Both projects are partially funded by the National Barley Research Cluster (NBRC) along with support from Agriculture and Agri-Food Canada (AAFC) and industry partners. The Manitoba Wheat and Barley Growers Association (MWBGA) provides core funding to the CMBTC, a result of the transition of the Western Canadian Deduction to the three barley commissions in Western Canada (the MWBGA, Alberta Barley Commission and Sask Barley Development Commission) on August 1st, 2017. If you are a farmer-member with any of the three barley commissions, research and market development projects, like the projects carried out by the CMBTC, are what a large portion of the check-off dollars you contribute are allocated to.
Beer – most have rarely thought about the decades of hard work and science that has gone, and continues to go, into crafting the popular beverage that millions of people worldwide cherish. One thing that will always remain true is, if you want to make good beer you need to start with good barley. Canadian farmers know this and that’s why they do everything they can to ensure their product is of the highest quality.
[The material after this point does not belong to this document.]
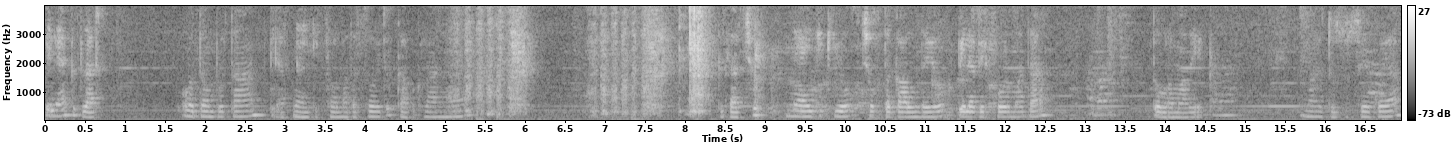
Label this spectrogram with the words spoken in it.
Belə qızlar, oradan buradan biraz nəzik formada soyduq qabıqlarını. Qızlar çox nəzik yox, çox da qalın da yox. Belə bir formada doğramalıyıq. Bunları duzlu suya qoyaq.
Next time you are taking a sip of your favourite beer you can be assured that it starts with the best barley and that it has been studied with the precision and care of professionals, like Dr. Yueshu Li.
If you would like more information on the work that the CMBTC does or would like to access their 2019-2020 Recommended Malting Barley Varieties, visit: www.cmbtc.com
For more information on the research funded by the MWBGA see our Research Projects